Brooklyn Nets coach Lionel Hollins, an African-American, summed up this important moment by stating that the players,

“…should be political. They should be about social awareness. Basketball is just a small part of life. If they don’t think that there is justice or they feel like there is something that they should protest…That is their right as citizens of America…I have no problem with it at all.”

Although it took decades to occur, it appears that the pendulum regarding African-American athletes and politicization has come full circle. Their tongues have been at least partially loosened and their political consciousness slightly awakened. The Jordan years, years that produced a deafening silence on racial matters, are apparently no more. Too bad that Craig Hodges’ playing days are long behind him, it now appears that he was truly a man born way before his time.

James Thomas Jones III, Ph.D., M.A., M.A., M.A.


Have we not learned?: A Message to the violent protesters in Ferguson

After prosecutor Bob McCullough announced that a grand jury decided against indicting Darren Wilson for murdering unarmed black teenager Michael ferguson2Brown Jr., immediately thereafter, widespread violence and looting began in Ferguson Missouri.  Several businesses, police cars, and other commercial buildings in the area were burned. This is sad and disheartening.

I ask the people of Ferguson in particular, and African-Americans in general, have we not learned from the Watts Riots, the L.A. Riots, and the nationwide riots following the death of Dr. Martin Luther King Jr.? Put simply, rioting gets nothing done? We have MLKrepeatedly seen that destroying our own neighborhoods only hurts us. When the fires are put out and the dust settles little change results.

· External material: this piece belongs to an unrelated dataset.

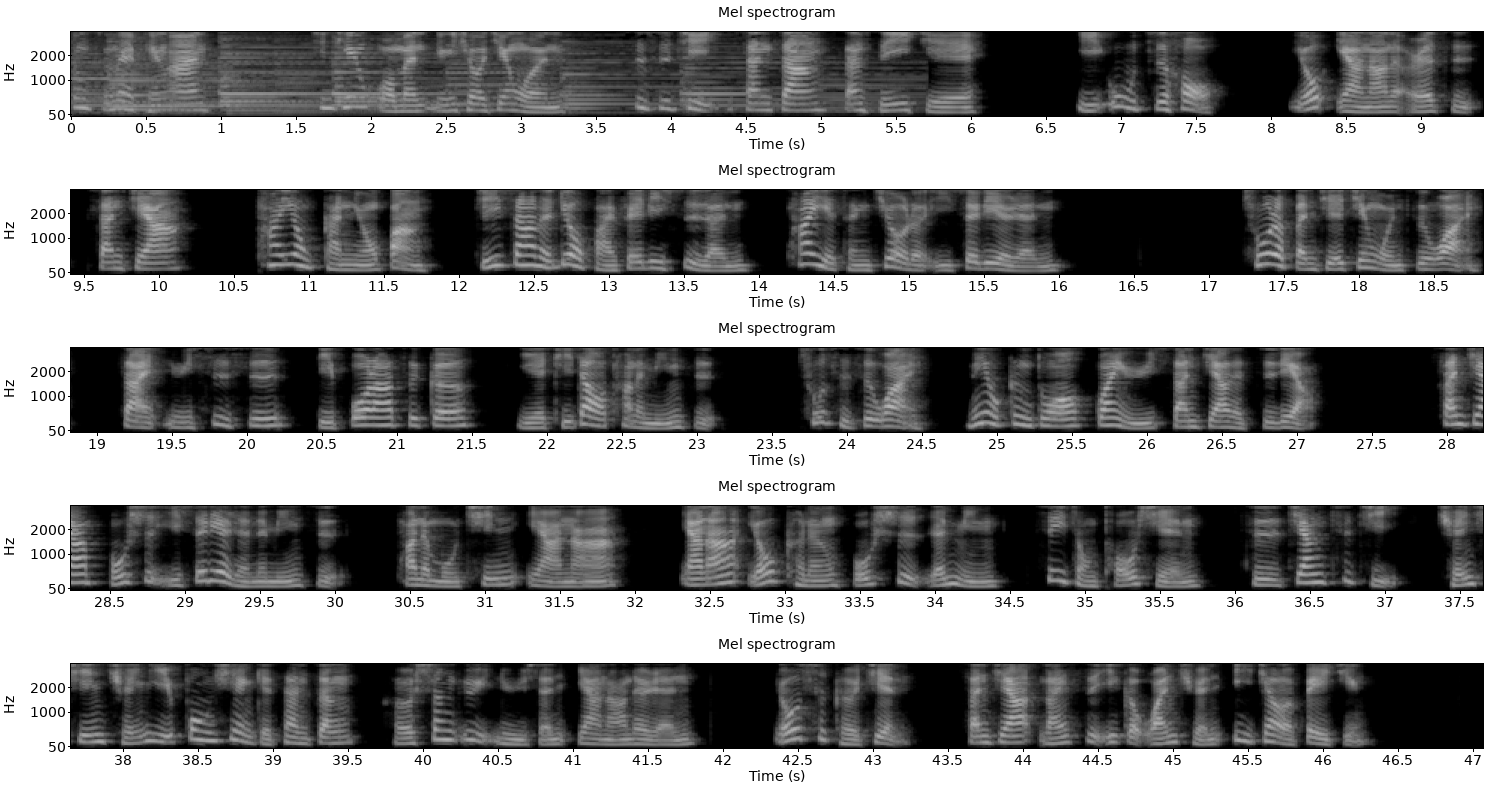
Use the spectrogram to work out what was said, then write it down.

Though the anger and disappointment felt by the Ferguson community is not only justified, but also understood by the majority of Americans, the decision, made by a vocal minority, to burn buildings, loot stores, and destroy local businesses is disturbing as the vandalizing of local homes and businesses, the backbones of our community, irrationally cripples the Black collective. How in God’s name is breaking into a shoe store and stealing 50 pairs of Air Jordan sneakers honoring the life of Michael Brown? Simply put, it does not!

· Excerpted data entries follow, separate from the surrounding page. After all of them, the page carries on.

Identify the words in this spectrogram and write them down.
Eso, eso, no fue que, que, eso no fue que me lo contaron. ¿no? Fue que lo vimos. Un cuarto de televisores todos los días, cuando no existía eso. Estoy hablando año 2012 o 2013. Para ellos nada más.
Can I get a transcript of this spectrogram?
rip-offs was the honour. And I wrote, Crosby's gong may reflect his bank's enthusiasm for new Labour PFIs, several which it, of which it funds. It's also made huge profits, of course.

So I beg the people of Ferguson, Missouri, and the surrounding areas, if you must protest the grand jury’s decision, please do so peacefully. There are constructive ways to come about making a change. And to be quite honest ferguson4rioting, looting, disorder and anarchy is a distance from being constructive. Instead of responding in an emotional fashion, we as a black community need to move toward developing mechanism to preclude this issue from occurring again.

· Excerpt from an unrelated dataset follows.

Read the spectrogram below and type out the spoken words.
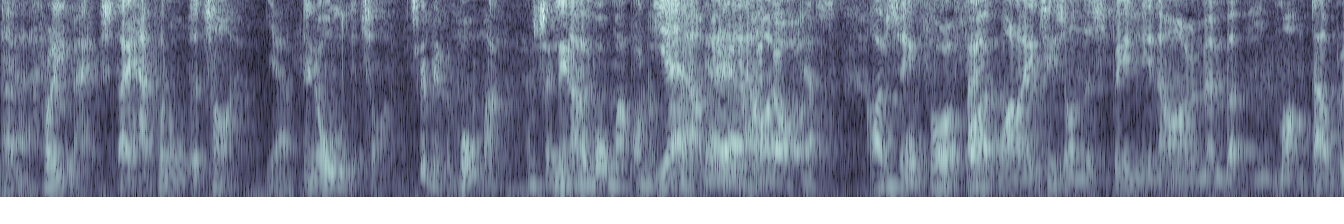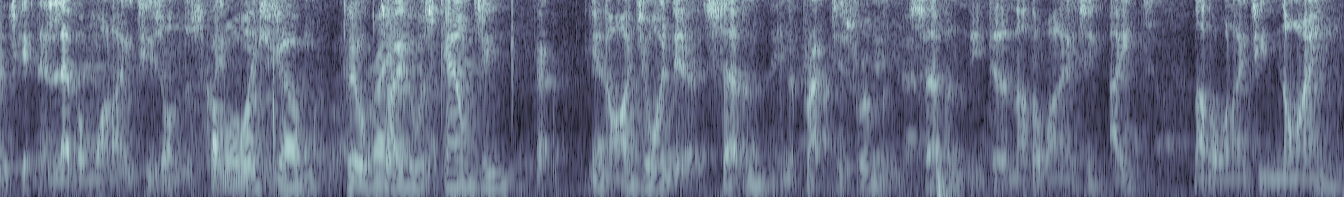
um, pre-match, they happen all the time. Yeah. And all the time. It's in the warm up. I've seen You it in the warm up on the yeah, I mean, yeah, you know, I've- seen four or five 180s on the spin. You know, I remember Mark Dudbridge getting 11 180s on the spin. Couple of once. weeks ago, uh, Phil Ray- Taylor was counting. Yeah. You know, I joined it at seven in the practice room, and seven, and he did another 180, eight, another 180, nine,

Instead of just screaming to the high heavens about problems, lets become solution oriented and work towards eliminating and neutralizing the issues that disproportionately affect the African-American community. Michael Brown ParentsLet’s all join the family of Michael Brown Jr. family and petition tour local lawmakers and legislatures to make it mandatory that all police officers were body cameras. Let’s not just make noise, let’s make a notable tangible difference. Such action is the only way of both honoring Michael Brown and preventing this tragedy, including the decision to not indict a rogue police officer, from ever occurring again.

Alexander Goodwin


The Black Panther Party’s Huey P. Newton Addresses Rioting

Divided, confused, fighting amongst ourselves, we are still in the elementary stage of throwing rocks, sticks, empty wine bottles and beer cans at racist police who lie in wait Hueyfor a chance to murder unarmed Black people. The racist police have worked out a system for suppressing these spontaneous rebellions that flare up from the anger, frustration, and desperation of the masses of Black people. We can no longer afford the dubious luxury of the terrible casualties wantonly inflicted upon us by the police during these rebellions.

Huey P. Newton (1967)